━━━━━ SUPPLIED RECORDS

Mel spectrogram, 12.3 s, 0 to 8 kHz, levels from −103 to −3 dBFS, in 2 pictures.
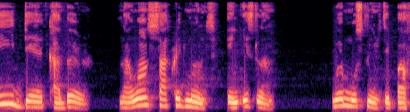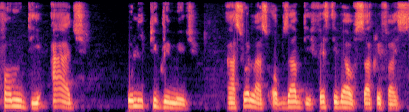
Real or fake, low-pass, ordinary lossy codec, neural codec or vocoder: real; 7.2 kHz; none; none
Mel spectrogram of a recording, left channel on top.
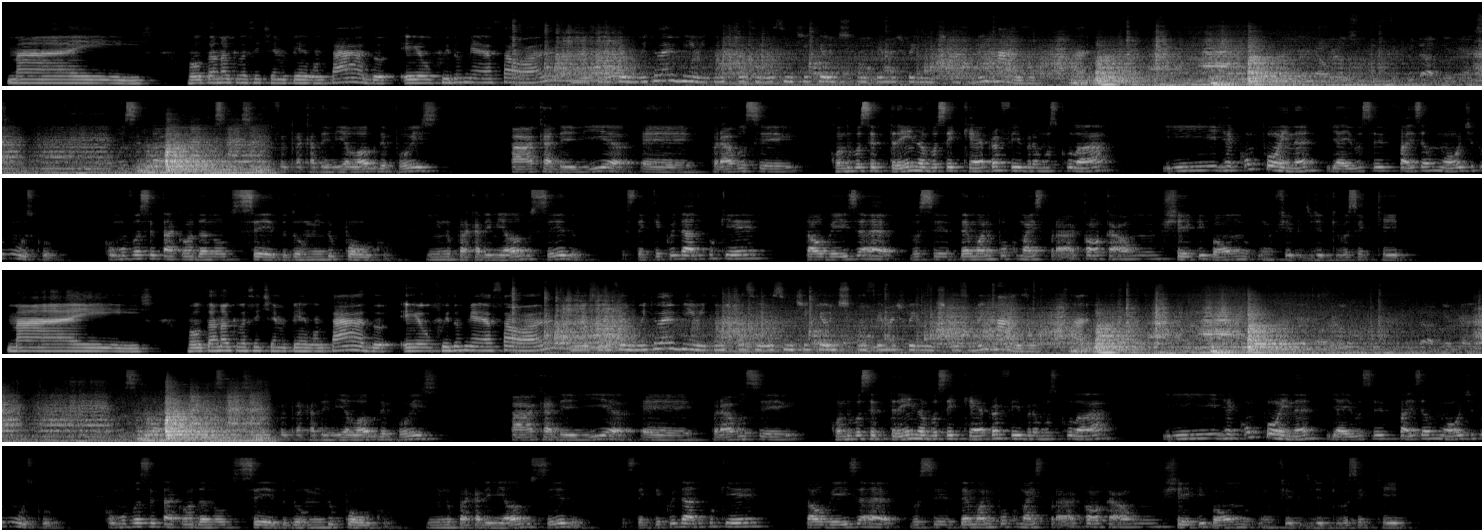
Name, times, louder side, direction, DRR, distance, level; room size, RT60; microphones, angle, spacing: voice 1, 0.0-1.5 1.9-10.4 10.7-11.0, right 3 dB, 85° right, 0.8 m, -31 dB
sound 1, 5.1-17.5, right 2 dB, 65° right, 1.4 m, -27 dB
voice 2, 11.6-12.3 12.7-15.0 15.5-19.2 19.9-22.8 23.1-25.9 26.4-30.1 30.6-33.5 33.8-35.4 35.8-37.2 37.6-43.6, left 1 dB, 30° left, 1.2 m, -35 dB
11.5 x 10.5 x 2.5 m
head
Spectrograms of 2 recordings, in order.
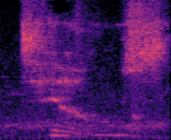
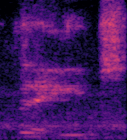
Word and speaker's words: Thames: Nancy Timms is how you say her name. It's going to look like Thames, Thames, because that's what you're going to want to say.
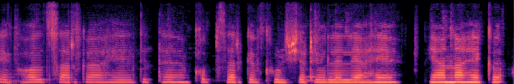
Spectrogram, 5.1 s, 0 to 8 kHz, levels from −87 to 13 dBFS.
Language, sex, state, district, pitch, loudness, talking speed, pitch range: Marathi, female, Maharashtra, Dhule, 225 Hz, -18 LUFS, 165 wpm, 220-225 Hz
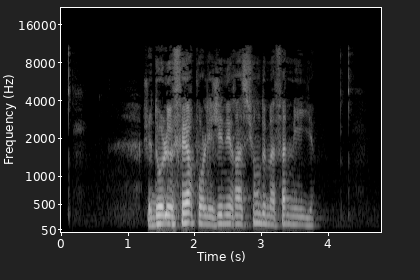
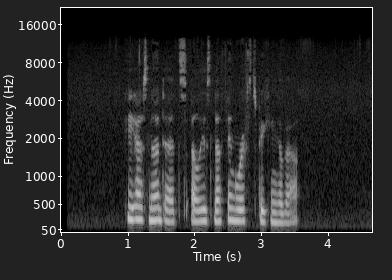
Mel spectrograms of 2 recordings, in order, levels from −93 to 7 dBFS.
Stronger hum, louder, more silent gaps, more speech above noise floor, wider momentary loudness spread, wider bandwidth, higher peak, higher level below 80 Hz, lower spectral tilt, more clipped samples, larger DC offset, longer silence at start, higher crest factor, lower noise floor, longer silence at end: neither; about the same, -24 LUFS vs -24 LUFS; neither; first, 49 dB vs 39 dB; first, 16 LU vs 8 LU; second, 11 kHz vs 13 kHz; about the same, -6 dBFS vs -8 dBFS; about the same, -70 dBFS vs -72 dBFS; about the same, -6 dB/octave vs -5.5 dB/octave; neither; neither; first, 1.3 s vs 1 s; about the same, 20 dB vs 18 dB; first, -74 dBFS vs -62 dBFS; about the same, 1.05 s vs 1.15 s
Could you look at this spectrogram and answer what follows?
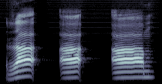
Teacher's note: यदि हम दूर से राम को बुलाने के लिए आवाज़ लगाएंगे तो राम का उच्चारण रा आ आम होगा। इसमें जो रा है हमारा वही प्लुप्त स्वर है।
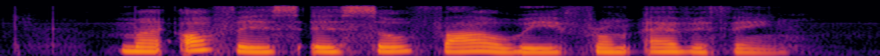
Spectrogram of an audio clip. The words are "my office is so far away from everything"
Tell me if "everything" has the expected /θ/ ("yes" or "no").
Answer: yes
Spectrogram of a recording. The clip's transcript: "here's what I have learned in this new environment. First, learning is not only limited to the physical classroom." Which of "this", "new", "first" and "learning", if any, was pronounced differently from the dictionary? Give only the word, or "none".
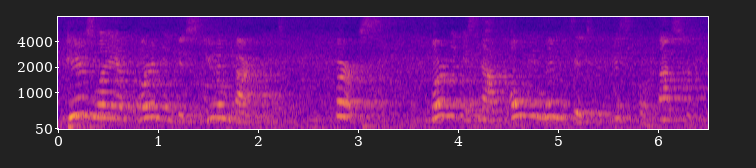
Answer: none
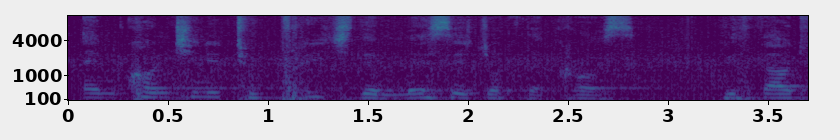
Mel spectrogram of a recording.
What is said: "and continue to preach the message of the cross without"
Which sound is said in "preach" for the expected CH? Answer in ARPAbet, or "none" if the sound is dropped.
CH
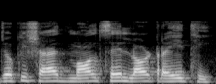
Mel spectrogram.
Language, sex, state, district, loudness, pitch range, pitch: Hindi, male, Uttar Pradesh, Lucknow, -13 LUFS, 145-160 Hz, 150 Hz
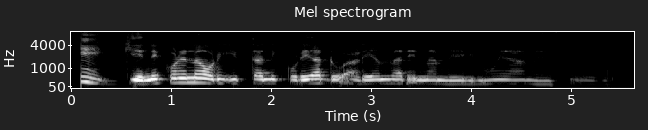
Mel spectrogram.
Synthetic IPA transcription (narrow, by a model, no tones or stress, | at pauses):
iɡenekoɾenaoɾiɣit̪anikoɾeado̰ʔaɾeamaɾḛnameɾḭmujamesi | ɾi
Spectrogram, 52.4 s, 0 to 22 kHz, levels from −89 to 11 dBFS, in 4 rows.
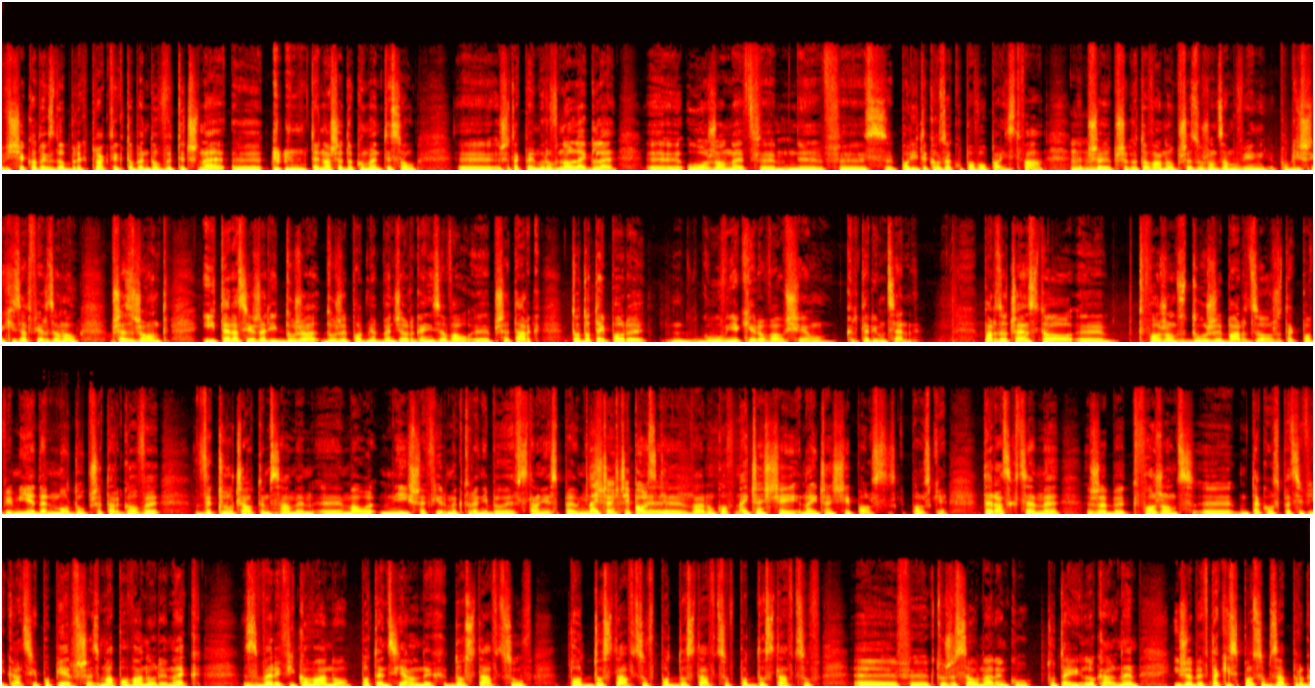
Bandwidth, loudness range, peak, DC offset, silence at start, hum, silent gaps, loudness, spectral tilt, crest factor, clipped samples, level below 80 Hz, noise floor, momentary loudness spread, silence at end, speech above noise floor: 17 kHz; 2 LU; -2 dBFS; under 0.1%; 0 s; none; none; -18 LUFS; -5.5 dB/octave; 16 dB; under 0.1%; -50 dBFS; -43 dBFS; 7 LU; 0 s; 25 dB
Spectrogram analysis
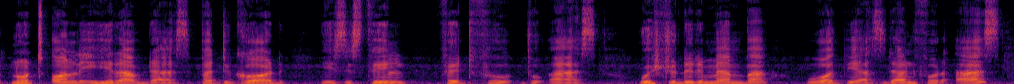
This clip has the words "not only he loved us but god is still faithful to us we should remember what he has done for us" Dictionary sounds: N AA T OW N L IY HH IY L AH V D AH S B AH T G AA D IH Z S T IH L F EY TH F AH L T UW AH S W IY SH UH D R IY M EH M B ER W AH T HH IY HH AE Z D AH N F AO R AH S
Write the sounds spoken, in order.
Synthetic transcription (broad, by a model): N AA T OW N L IY HH IY L AH V D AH S B AH T G AA D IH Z S T IH L F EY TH F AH L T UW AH S W IY SH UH D R IY M EH M B ER W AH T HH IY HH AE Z D AH N F AO R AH S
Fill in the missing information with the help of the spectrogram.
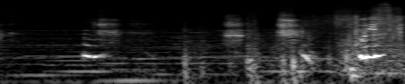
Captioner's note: whimpers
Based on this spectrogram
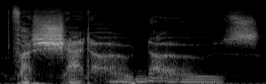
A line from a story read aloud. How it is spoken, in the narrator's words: she hissed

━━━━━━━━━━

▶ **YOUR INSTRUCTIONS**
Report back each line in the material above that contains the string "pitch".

▶ **TASK ANSWER**
Language, sex, state, district, pitch, loudness, talking speed, pitch range: Marathi, female, Maharashtra, Dhule, 225 Hz, -18 LUFS, 165 wpm, 220-225 Hz
Language, sex, state, district, loudness, pitch range, pitch: Hindi, male, Uttar Pradesh, Lucknow, -13 LUFS, 145-160 Hz, 150 Hz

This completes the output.